We have talked of the engineer, the tradesman, the competent technician. Indeed we see in many clubs and on many training camps and even at national level, what we can call the trainer. This is the exercise ‘setter’ or organizer, he makes sure the session runs smoothly with a minimum of interruptions or problems — the on-the-table exercises follow each other with monotonous regularity and at exact 7½ or 10 minute intervals. It looks good, it seems to function well and even the players appear to like being ‘organized’. The sad thing however is that often thinking has stopped and everyone is just going through the motions. What is the purpose of each exercise, how does it benefit each individual player, is there a programme for the individual players, do the players know where they are going and how to get there? There is a far deeper side to coaching. Coaching is after all a progression, a growing process, an alteration and a maturing of standards, values and attitudes. It is of the utmost importance to bear in mind at all times that we coach people and not just techniques. As the great Kung-fu master said — ‘It is far more than just a most effective form of self-defence. It is an exercise in physical and mental balance and moulds the personality of the individual.’ Equally the moulding of a champion in our sport of table tennis is far more than the mere passing on of techniques.

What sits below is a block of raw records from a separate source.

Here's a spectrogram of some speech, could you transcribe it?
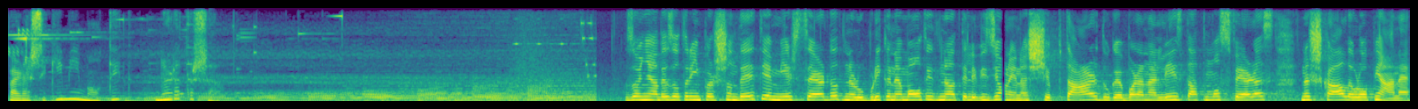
Parashikimi i motit në RTSH. Zonja dhe zotërinj përshëndetje, mirë se erdhët në rubrikën e motit në Televizionin Shqiptar duke bërë analizë të atmosferës në shkallë europiane.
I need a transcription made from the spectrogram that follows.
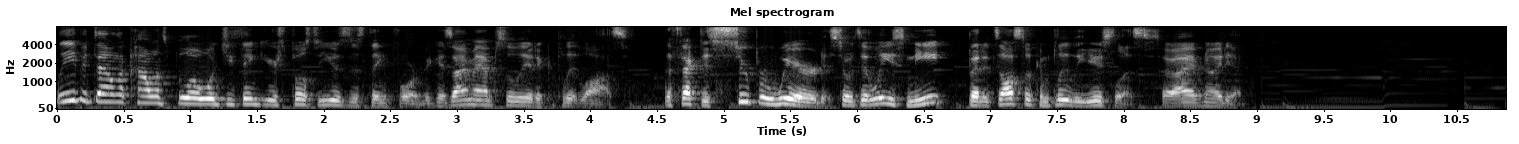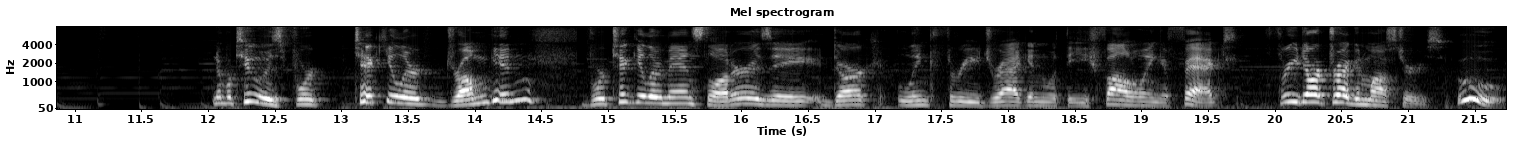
Leave it down in the comments below what you think you're supposed to use this thing for, because I'm absolutely at a complete loss. The effect is super weird, so it's at least neat, but it's also completely useless, so I have no idea. Number two is Vorticular Drumgon. Vorticular Manslaughter is a Dark Link 3 dragon with the following effect. Three Dark Dragon monsters. Ooh,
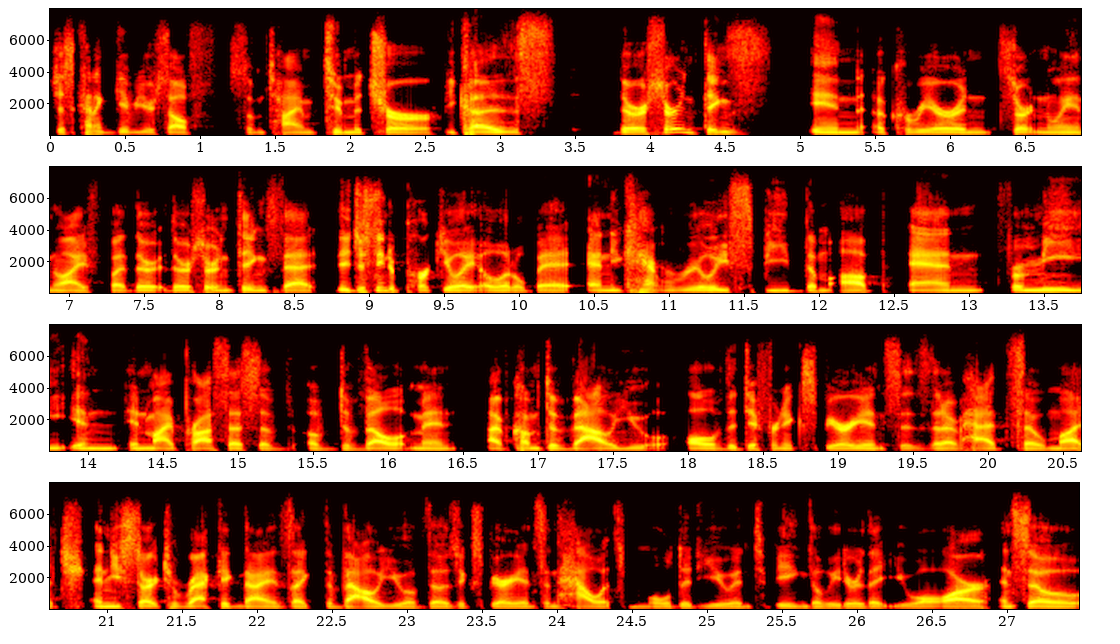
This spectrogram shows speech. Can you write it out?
just kind of give yourself some time to mature because there are certain things in a career and certainly in life but there there are certain things that they just need to percolate a little bit and you can't really speed them up. And for me in in my process of of development I've come to value all of the different experiences that I've had so much. And you start to recognize like the value of those experiences and how it's molded you into being the leader that you are. And so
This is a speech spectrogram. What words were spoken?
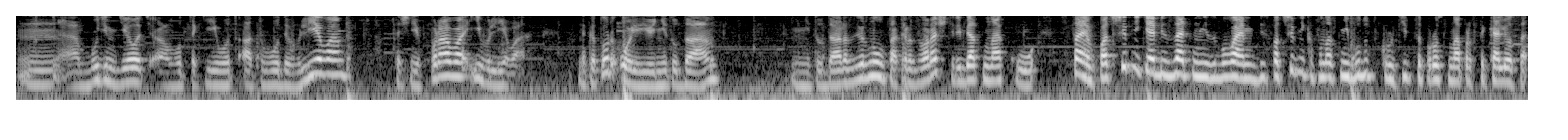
а, будем делать а, вот такие вот отводы влево. Точнее, вправо и влево. На который... Ой, ее не туда. Не туда развернул. Так, разворачивать, ребят, на Q. Ставим подшипники обязательно, не забываем. Без подшипников у нас не будут крутиться просто-напросто колеса.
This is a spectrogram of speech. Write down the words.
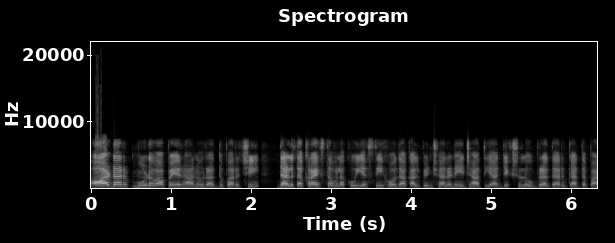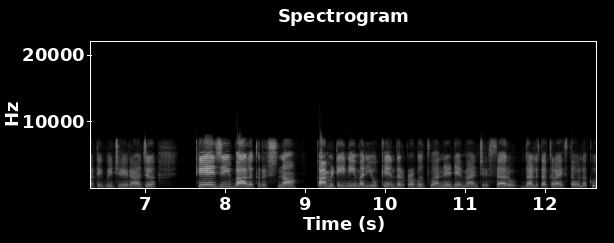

Coaching is something akin to an experienced climber taking a youngster up a high mountain — he or she must be trained gradually and well trained in the technical aspects. Well taught basics are vital and will almost certainly determine just how good a climber the youngster will become or whether he will become a danger to himself and a distraction to others when he gets higher up. Initially there will be a duty to safeguard and to protect and guide. However as the climb progresses not only will the coach and pupil face differing problems but slowly the relationship between the two will change. The trainee will become more confident and self-sufficient and indeed should be encouraged to be so. In due course the roles will be reversed and he or she will become the master, at ease in any situation.

This is a time in fact when many coaches let go and give up with the feeling they are no longer required. In some cases true, they aren’t. However I would say this to many who find themselves in this situation. What gives you the right to give up on your players when you have spent several years honing them to a peak of physical and mental perfection, when you know them inside out, know exactly how they will react in any given situation, are aware of all their little moods and problems? What gives you the right to leave them on their own when you are the one old, comfortable friend they can trust and to whom they can talk openly and naturally at any time? As we have said, over a period of time the teacher, technician and trainer areas will diminish and if the right sort of relationship has been allowed to develop, rather more important aspects will flower. This can be the time that the performer needs your support more than ever as the one stable rock in an ever changing environment. I would suggest you think twice before running out on your player.

  • Tactical adviser.
  • Psychologist.
  • Motivator.
  • Friend, mentor, counsellor, confidant.

As many of you will have noticed even at the very top in other sports, tennis for example, the champions have their friend and mentor at the court-side. Top players are well aware that as far as skills, techniques and physical condition are concerned, these are pretty near identical at the highest levels. What will make the difference, the winning factor, will be the inner self, the attitudes and values built up over the years - who better to have at court-side than the one person who has helped them to develop these qualities? Here is where the true artistry of the coach will be apparent and I suggest that it is only if he achieves the breakthrough in these areas that perfection is possible.